The site represents the "Eye of the Storm", whereby winds flowing off Antarctica in all directions appear to start from a point at Ridge A, where winds are at their calmest. It is also the site of a vortex in which swirling stratospheric winds high up and calm air at ground level combine to make it a place for viewing into space that is three times clearer than any other location on Earth.[4]

Researchers[who?] on the project suggested that photographs taken through a telescope at Ridge A could be nearly as good as those taken by the Hubble Space Telescope. Despite the difficult conditions on Antarctica and the remote location of Ridge A, construction costs for an observatory there that could match the Hubble telescope could be built at a fraction of the cost of sending Hubble into space.[4]

For several years a second Giant Magellan Telescope in Antarctica has been proposed.[5]

Observatory[edit]
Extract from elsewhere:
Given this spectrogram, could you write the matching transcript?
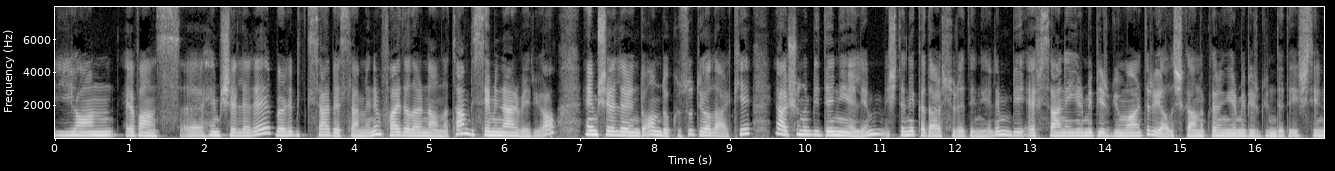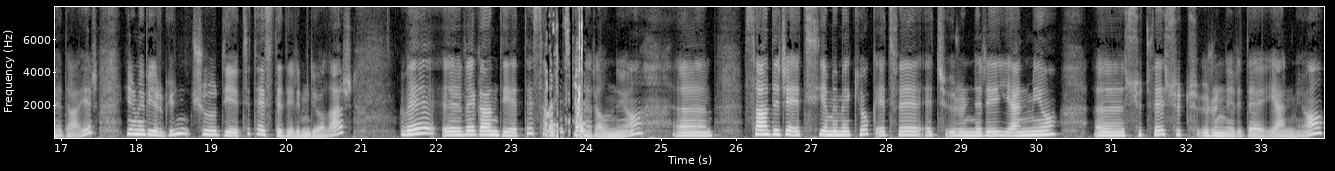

Since January 2012, a small international observatory, the High Elevation Antarctic Terahertz (HEAT) telescope, has operated at Ridge A, jointly run by American and Australian researchers.[6] By virtue of the weather, this submillimeter/terahertz telescope is capable of observing wavelengths of light that rarely make it through the atmosphere to the ground anywhere else on Earth.

See also[edit]

External links[edit]

References[edit]

  1. ^ a b c Saunders, Will; Lawrence, Jon S.; Storey, John W. V.; Ashley, Michael C. B.; Kato, Seiji; Minnis, Patrick; Winker, David M.; Liu, Guiping & Kulesa, Craig (2009), "Where Is the Best Site on Earth? Domes A, B, C, and F, and Ridges A and B", Publications of the Astronomical Society of the Pacific 121 (883): 976–992, arXiv:0905.4156, Bibcode:2009PASP..121..976S, doi:10.1086/605780 
  2. ^ a b Ridge A - best place for astronomy research on Earth, Wondermondo, 27 September 2010 
  3. ^ Kenber, Billy. "Scientists identify coldest place on earth", The Telegraph, September 1, 2009. Accessed September 9, 2009.
  4. ^ a b Casey, Scott. "The coldest, driest place in the world", Brisbane Times, September 2, 2009. Accessed September 9, 2009.
  5. ^ Angel, Roger; Lawrence, Jon; Storey, John (2004), Concept for a second Giant Magellan Telescope (GMT) in Antarctica (PDF) 
  6. ^ Sims, Geoff; Kulesa, Craig; Ashley, Michael C.B.; Lawrence, Jon S.; Saunders, Will; Storey, John W.V. (2012), "Where is Ridge A?", Proc. SPIE 8444, Ground-based and Airborne Telescopes IV, 84445H, doi:10.1117/12.925512 

Coordinates: 81°30′S 73°30′E / 81.500°S 73.500°E / -81.500; 73.500